    This would be a great instructable if it were not for the fact that destroying a coin is illegal. (at least in Denmark it is) Sorry tho, cause it's for a good use.

    3 replies

    Maybe that is precisely one of the reasons why the lower value Danish coins have holes in them...

    which means the us could save half the ore costs of minting 17 billion coins per year by making the into washers in the first place #drjill

    Be nice.  Don't destroy money.  The moral of the story is washers cost a tiny fraction of a cent wholesale.  Now look what Home Depot charges. 

    1 reply

    lol at the nickname hanson sux they sure do suck. there is nothing not nice about putting a hole in a penny. they have no nerve endings. i make beautiful rings for protection and luck from pennies and dimes. i do not put holes in them but i heat them up which if they could feel which they can't would hurt. i am actually being very nice buy making myself lots of money selling them and getting them lots of love and attention!!! of all the silly things i have heard being nice to a coin is the craziest. adopt a tree or a dog they do have nerve endings.

    In the U.S it is illegal to destroy any coin worth $0.25 or higher.

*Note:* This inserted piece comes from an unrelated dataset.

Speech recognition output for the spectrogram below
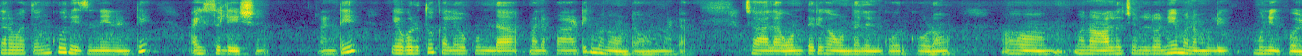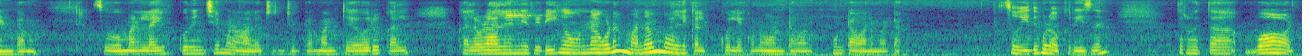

So no quarters or half dollars, only dimes penneys and nickels :)

    I presume you've (all) seen the "MAKE Money" projects "it's cheaper to make it out of money"? Such as the wonderfully ironic piggy bank?

    This one is going into my mental toolbox. Nice, very nice. You get a +

    Great tip... and so simple, it's genius!

    They're cheaper too - when's the last time you were able to buy a washer for $0.01?

    Reminds me of "penny-weighting", a technique to make cardstock buildings more stable, by gluing a strip of pennies along the bottom. I've yet to hear anyone come up with a chaper and more convenient solution...

    1 reply

    The hardware store I work at we have some washers for $0.01. Mind you they aren't really good metal like copper, and if you buy them in bulk they turn out ot be like $0.008 unit price

    I do the same thing, except i usually grind them down with an angle grinder to the right size. I'm not sure if i like the new slideshow thing.

    1 reply

    uh, yeah, a slideshow for one picture?

    Why wouldn't you just buy the correct washer? They cost next to nothing and are available pretty much anywhere.

    I use this a lot, but you might want to suggest to use pennies minted BEFORE the year 1982. Pre-1982 pennies are mostly copper (95% copper and 5% zinc VS 97.6% zinc and 2.4% copper) and copper will not rust like zinc.

    1 reply

    Zinc makes great sacrificial anodes ;) In some cases, something has got to rust -- I'd rather it be the penny :p

    that's a cool new feature and a good idea for coins. woot!